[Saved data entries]

• • •

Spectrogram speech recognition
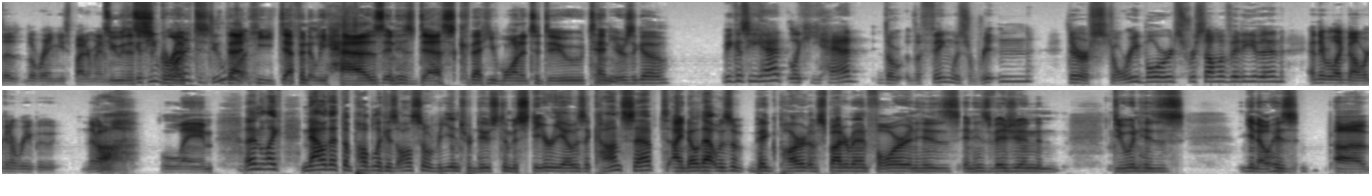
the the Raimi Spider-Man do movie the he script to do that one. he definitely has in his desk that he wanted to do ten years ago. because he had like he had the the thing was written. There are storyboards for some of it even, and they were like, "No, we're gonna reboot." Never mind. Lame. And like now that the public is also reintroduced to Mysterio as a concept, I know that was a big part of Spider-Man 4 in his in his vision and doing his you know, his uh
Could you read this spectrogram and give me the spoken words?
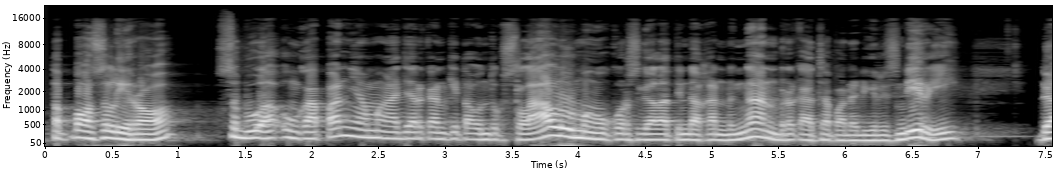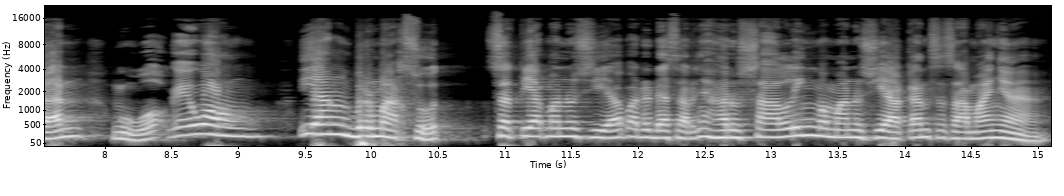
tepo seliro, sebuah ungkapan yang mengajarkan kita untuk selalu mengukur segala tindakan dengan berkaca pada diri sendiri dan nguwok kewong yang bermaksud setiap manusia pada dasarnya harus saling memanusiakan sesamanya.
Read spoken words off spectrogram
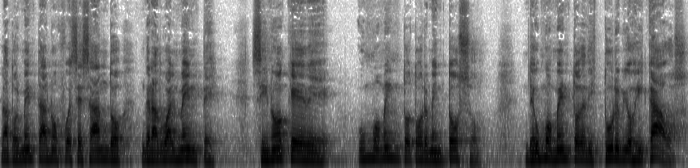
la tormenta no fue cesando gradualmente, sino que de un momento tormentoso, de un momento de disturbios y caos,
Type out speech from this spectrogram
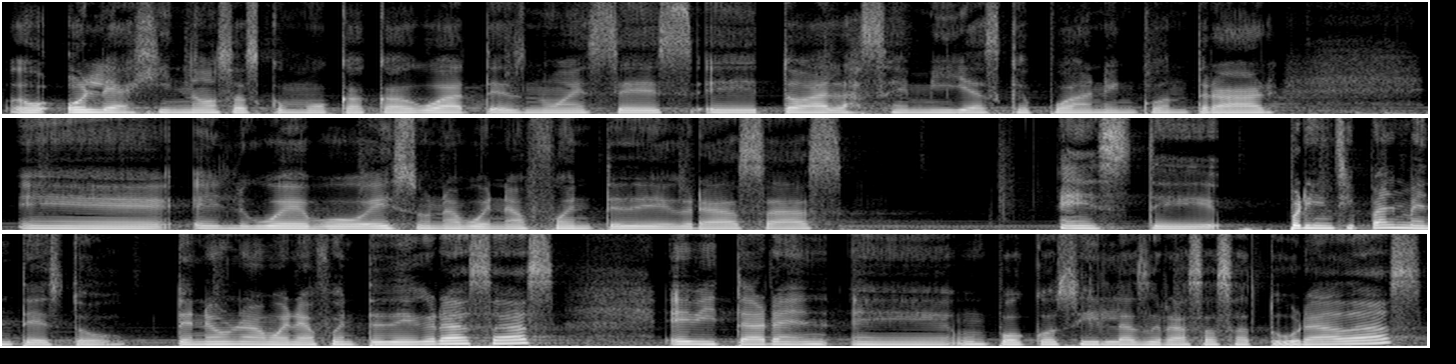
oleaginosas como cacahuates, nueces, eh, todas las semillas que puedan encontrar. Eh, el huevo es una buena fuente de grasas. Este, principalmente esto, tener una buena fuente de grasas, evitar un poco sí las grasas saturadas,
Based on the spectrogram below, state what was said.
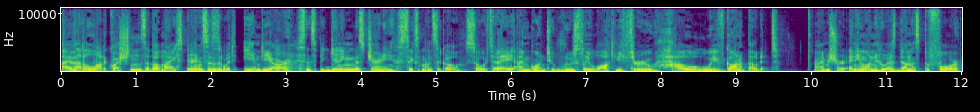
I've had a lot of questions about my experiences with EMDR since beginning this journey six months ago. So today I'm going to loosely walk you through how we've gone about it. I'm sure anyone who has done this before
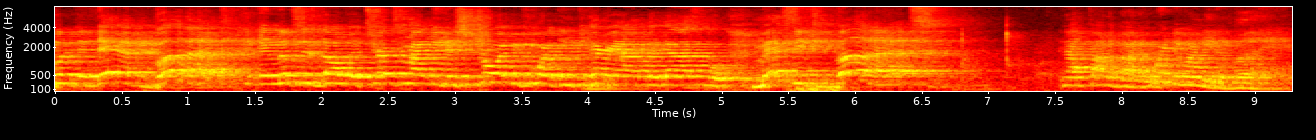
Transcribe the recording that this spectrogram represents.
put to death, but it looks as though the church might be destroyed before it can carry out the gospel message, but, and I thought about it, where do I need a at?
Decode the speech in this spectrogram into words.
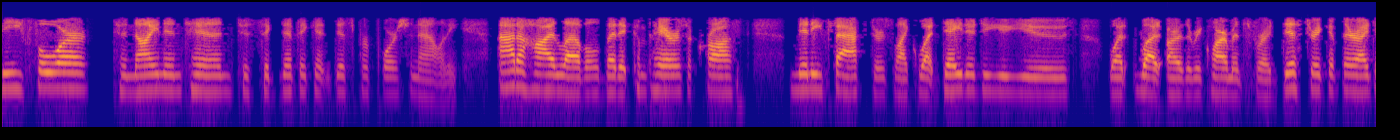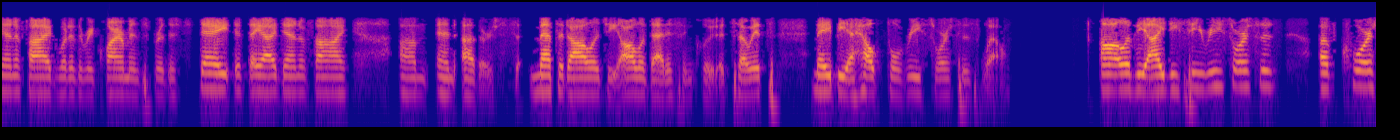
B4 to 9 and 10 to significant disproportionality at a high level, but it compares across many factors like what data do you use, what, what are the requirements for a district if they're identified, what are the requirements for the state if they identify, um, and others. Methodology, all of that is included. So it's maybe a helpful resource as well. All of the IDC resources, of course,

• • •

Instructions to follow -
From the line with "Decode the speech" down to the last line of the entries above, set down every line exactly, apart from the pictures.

Response for this exercise -
Decode the speech in this spectrogram into words.
B4 to 9 and 10 to significant disproportionality at a high level, but it compares across many factors like what data do you use, what, what are the requirements for a district if they're identified, what are the requirements for the state if they identify, um, and others. Methodology, all of that is included. So it's maybe a helpful resource as well. All of the IDC resources, of course,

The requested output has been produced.